Anyway if Walls wants to offer me a couple of tonnes of bacon so I can barter my way to Rio in 2016, I'm up for the challenge.

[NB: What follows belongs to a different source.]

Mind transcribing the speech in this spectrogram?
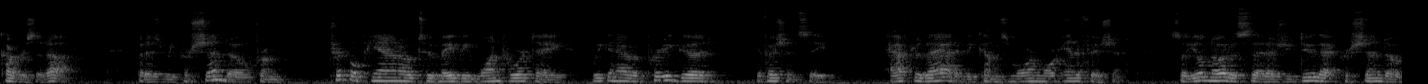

The papers are riddled with articles about what the O/Paralympics mean and what the impact on the country will be.  Of course, they've covered the obvious - the recognition that sportspeople come in all shapes and sizes, and what matters is the fun, the excitement of competitive sport...especially when it doesn't involve 22 over-paid multi-millionaires.  But now the analyses are taking a more philosophical tone...what has happened to the British psyche - will we all change from the moaning, groaning Limeys who predicted failure, embarrassment and humiliation?  Well who can say?  I rather appreciated the ever so slightly mad Simon Barnes in The Times who said that the British had been for once been able to look at themselves in a mirror and rather liked what they saw.  I think he was probably right.  We may have had one of those 'Diana' moments - you know when suddenly it became OK to show your emotions, cry in public?  Well perhaps, just perhaps people will feel able to, want to, talk up the country they live in and the people they live with.  Perhaps through all the trials and tribulations of the last 60 years, a nation has emerged that should be proud of its achievements, confident of its place in the world order and happy with a colourful, multicultural society which is generally tolerant and mostly good natured.  Certainly if you look at the sheer numbers of people that have come away with a very positive summer experience, then there must be a strong likelihood of change.  In London, that effect is bound to be substantially more noticeable than elsewhere, simply because the experience was that much closer...everywhere you could see the Gamesmakers, the officials, the athletes, the signs, hear the sounds, recognise the sights....but hopefully the positive vibes have spread into the veins of the entire country

Daily picture post 101

All the fun of the fairground: a family portrait taken in on of Anish Kapoor's curved mirrors at the top of the Orbit in the Olympic Park

Monday, 10 September 2012

Picture Daily 100

I hit a century of picture posts...and this week whilst the rest of the world leaves the Olympics behind, I thought I wouldn' the Olympic Park